Data loss and corruption can be incredibly devastating for any business or team. There’s the chance it could eliminate hundreds — if not thousands — of hours of work, and compromise vital documents, files and additional data.
The best way to deal with such problems is to establish and deploy a data backup plan, well before problems happen. It’s never smart to start preparing on the brink of an emergency, since you may find specific actions closed off to you.
Of course, conventional data backup and recovery solutions are rather obvious. There are other ways to approach data recovery you might not consider. Certain tools, for example, allow you to restore hidden or deleted files, to an extent.
These solutions are ideal for specific scenarios, so it helps to understand the options available and when they work best.
Conventional Backup Solutions
The absolute best solution you could implement is a regular data backup of all your sensitive data and information. This solution is available to everyone, from individuals and small businesses to major organizations. There are also two different types of backup systems: local and cloud-based.
Local systems involve an onsite data center or storage source. Cloud-based systems involve remote servers, often through a third-party service provider like Amazon or IBM.
You can also conduct manual backups, where you and your teams need to perform the recovery process yourselves. Alternatively, there are automated backup solutions which regularly back up your data on a schedule, and may offer automatic restoration options too.
What matters most is that you’re conducting frequent backups of your most essential data, storing it separately from your primary systems. When a problem occurs, whether it’s hardware- or software-related, you have a recent, reliable backup source you can use to restore your system.
Here are some quick tips for working with conventional backup solutions.
As your business and database(s) grow, your backup solutions will become more expansive, too. It’s crucial for you and your teams to document everything. Make sure you understand where your backups are, the organization of your files and which are the most recent. The last thing you want to do after a major outage is to restore the wrong system image.
You May Lose Data
Your backup solution — no matter how reliable — is not going to be creating images every few seconds. There will be a blackout period for every backup that leaves out the most recent changes, updates or information. You must always remember this.
If you are performing a system backup to regain just one file or one small segment of data, there’s a risk you’re going to lose some of your most recent work.
Establish a Recovery Team
Don’t wait around until a major event happens. Take some time to create a data recovery team, comprised of your most skilled IT professionals.
Ensure there are strategies in place to both backup and recover varying systems and files. Also, consider all opportunities and elements of data collection, storage and recovery. What are the team’s responsibilities when an outage happens? What tools and methods will they use? What applications or datasets are most important and should take priority?
Testing and Authentication

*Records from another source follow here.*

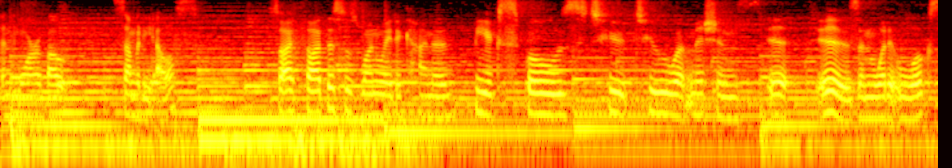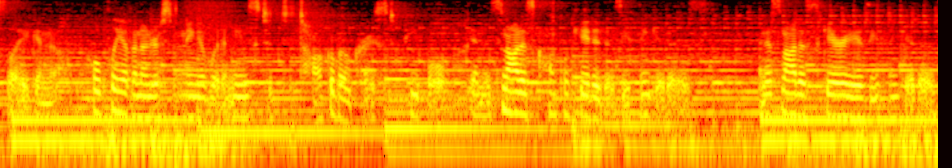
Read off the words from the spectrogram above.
and more about somebody else. So I thought this was one way to kind of be exposed to, to what missions it is and what it looks like and hopefully have an understanding of what it means to, to talk about Christ to people. And it's not as complicated as you think it is. And it's not as scary as you think it is.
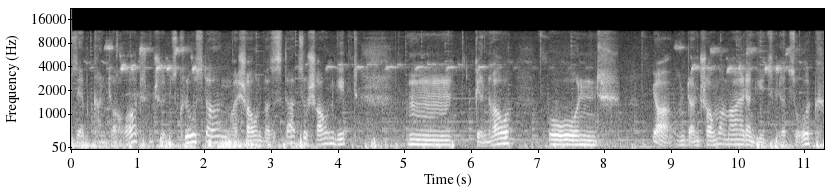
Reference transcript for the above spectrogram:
sehr bekannter Ort, ein schönes Kloster. Mal schauen, was es da zu schauen gibt. Mm, genau. Und ja, und dann schauen wir mal, dann geht es wieder zurück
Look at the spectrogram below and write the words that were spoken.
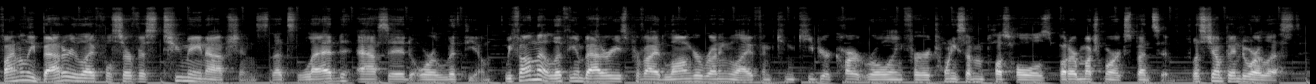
Finally, battery life will surface two main options. That's lead, acid, or lithium. We found that lithium batteries provide longer running life and can keep your cart rolling for 27 plus holes, but are much more expensive. Let's jump into our list.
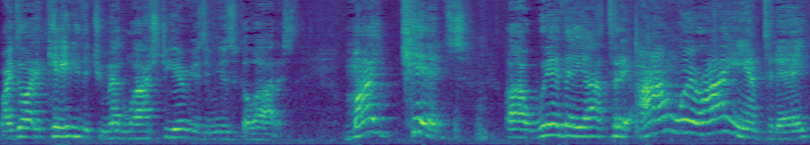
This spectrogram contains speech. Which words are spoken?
My daughter Katie, that you met last year, is a musical artist. My kids are where they are today. I'm where I am today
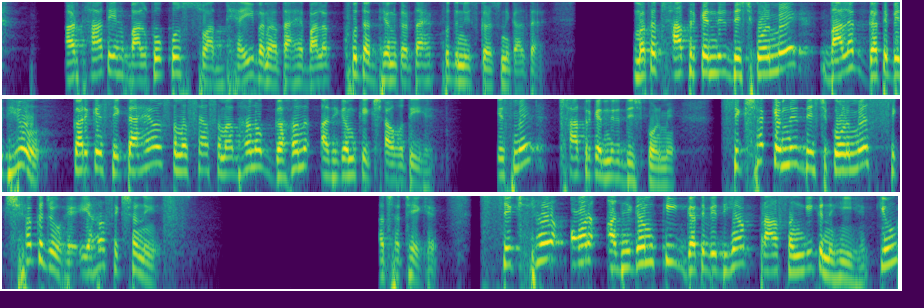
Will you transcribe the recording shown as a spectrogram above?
अर्थात यह बालकों को स्वाध्यायी बनाता है, बालक खुद अध्ययन करता है, खुद निष्कर्ष निकालता है। मतलब छात्र केंद्रित दृष्टिकोण में बालक गतिविधियों करके सीखता है और समस्या समाधान और गहन अधिगम की इच्छा होती है। इसमें छात्र केंद्रित दृष्टिकोण में। शिक्षक केंद्रित दृष्टिकोण में शिक्षक जो है, यहाँ शिक्षण नहीं अच्छा ठीक है। शिक्षण और अधिगम की गतिविधियाँ प्रासंगिक नहीं है। क्यों?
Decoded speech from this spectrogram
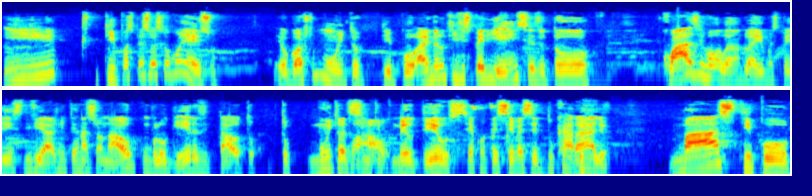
E, tipo, as pessoas que eu conheço. Eu gosto muito. Tipo, ainda não tive experiências, eu tô quase rolando aí uma experiência de viagem internacional com blogueiras e tal. Tô, tô muito assim, tipo, meu Deus, se acontecer vai ser do caralho. Mas, tipo,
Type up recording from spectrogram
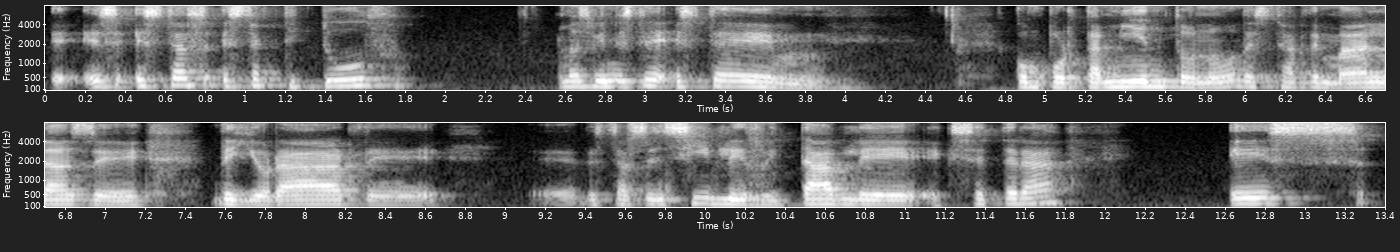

Finally, don’t forget to both test your backup solutionsto ensure they are working correctly, and authenticate the backed-up data to ensure it is accurate and healthy. It is entirely possible for data to become corrupted or altered during a transfer process. The last thing you want to see during a system restore is that your image has become corrupted.
Alternate Recovery Solutions
Sometimes, you may not have a backup of your data — in which case, you’re taking a huge risk. There are solutions for restoring data, though they may not be able to recover everything. Something is always better than nothing, however.
In scenarios where someone may have deleted the data accidentally and then cleared it from the recycle bin, it is sometimes possible to reverse file corruption, but it’s more likely the affected files will be lost forever.
Some software solutions include Secure Data Recovery, Data Rescue, EaseUS, Ontrack, DoYourData, Disk Drill, MiniTool, iCare Recovery, and Stellar Data Recovery. As for which provider is best, it depends on the data you’re trying to recover and how it has been handled previously by your team.
For any data backup solution to be successful, the team members or parties involved must remain consistent. Clone or back up data regularly, without fail. The proper testing procedures should be in place to ensure the system is operational, and that cloned data is indeed authentic. A recovery team should be ready to act as soon as an emergency takes place, and they should also have clear documentation on what to do. Prioritize and protect critical data, and choose the right solutions before something goes awry.
If you prepare your teams, you can mitigate the damage that might arise from data or hardware failures.
Latest posts by Nathan Sykes (see all)
- A Guide to Data Recovery – Are you Prepared? - August 31, 2018
- How to Make Cybersecurity a Priority for Your Small Business - July 19, 2018
- How Tech is Killing Cold Calling in Sales - May 23, 2018